Two functions are needed for the transition to operate, first is setup. This function is responsible for initialising the DOM before the transition runs. In the case of the bars transition this function creates a div for each bar and set the background image so that adjacent bars appear as a single image.

The setup function should also initialise the CSS3 properties needed to enable a CSS transition.

setup: function() {
	var barCount = Math.floor(this.slider.image1.width() / this.options.barWidth) + 1

	var delayBetweenBars = 40;

	for(var i=0; i<barCount; i++) {
		var bar = $('<div></div>').attr('class', 'bar bar-'+i).css({
			width: this.options.barWidth+'px',
			height: '100%',
			position: 'absolute',
			top: '0',
			left: (i*this.options.barWidth)+'px',
			'background-image': this.slider.image1.css('background-image'),
			'background-position': '-'+(i*this.options.barWidth)+'px 0px'
			'transition-duration': '400ms',
			'transition-timing-function': 'ease-in',
			'transition-property': 'all',
			'transition-delay': (i*delayBetweenBars)+'ms'

A helper function called .css3() has been created for convenience to automatically add vendor prefixes to CSS3 properties. Any properties that require prefixes should be added via this function rather than .css() as this ensures that transitions are cross-browser compatible.


The execute function is where the CSS changes should be made, as transitions have already been initialised in setup() applying the end CSS property state should be all thats required:

execute: function() {
	var _this = this;

	var height = this.slider.image1.height();

	var bars = this.slider.image1.find('');

	// Get notified when the last transition has completed

		'opacity': '0.5'
		'transform': flux.browser.translate(0, height)

Two further convenience functions have been used in this example. The first .transitionEnd() is a cross-browser event function to catch the 'transition end' event. In this example we want to be notified when the final bar as finished animating, this is how we know the transition is complete. We can then perform some custom code but its important to remember to call the transitions finished() function to ensure that the DOM is reset for the next transition.

Transition writing guidelines

Here are some guidelines for writing transitions if you'd like to have them considered for inclusion into the main distribution:

  • If the transition requires 3D transforms you must set the requires3d property to true. e.g.

    flux.transitions.bars3d = function(fluxslider, opts) {
    	return new flux.transition(fluxslider, $.extend({
    		requires3d: true,
    		setup: function() {
  • For delaying animations to specific bars/blocks/tiles use -[webkit/moz/o]-transition-delay rather than setTimeout()/setInterval(). This enables the GPU to handle the timing and makes for smoother transitions.

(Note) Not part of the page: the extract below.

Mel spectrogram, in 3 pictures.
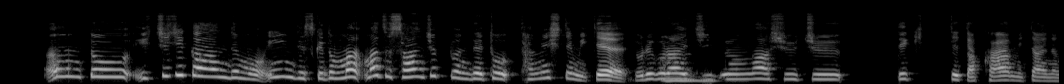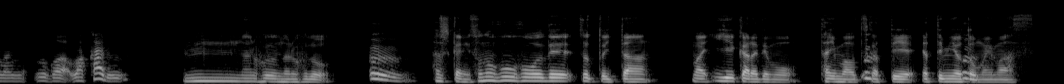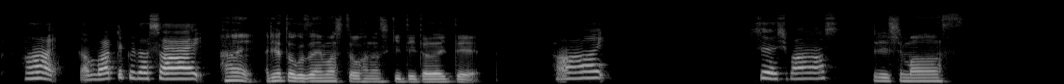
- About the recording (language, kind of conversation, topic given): Japanese, advice, 締め切りにいつもギリギリで焦ってしまうのはなぜですか？
- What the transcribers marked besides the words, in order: tapping; "みたいなの" said as "みたいながの"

  • When using many new bars/blocks/tiles, add them to a container element off DOM and then add the container in one go, e.g.

    var container = $('<div></div>');
    for(var i=0; i<10; i++) {
    	var elem = $('<div></div');


flux.browser is an object designed to help determine browser support for CSS3 transitions.

  • supportsTransitions Boolean

    Does the current browser support CSS3 transitions?

  • supports3d Boolean

    Does the current browser support 3D CSS3 transitions?

  • translate(x, y, z)

    Returns a CSS translate string most suitable for the current browser, for example under iOS where 3D transformations are supported flux.browser.translate(10, 20) would return translate3d(10, 20, 0) so as to trigger hardware acceleration.

  • rotate(axis, deg)

    Operates the same as the above translate function and returns the most suitable CSS for the current browser.

  • rotateX(deg)

    Returns the result of calling flux.browser.rotate('x', deg) Requires 3D transformation support

  • rotateY(deg)

    Returns the result of calling flux.browser.rotate('y', deg) Requires 3D transformation support

  • rotateZ(deg)

    Returns the result of calling flux.browser.rotate('z', deg)


Flux is Copyright © 2011 Joe Lambert and is licensed under the terms of the MIT License.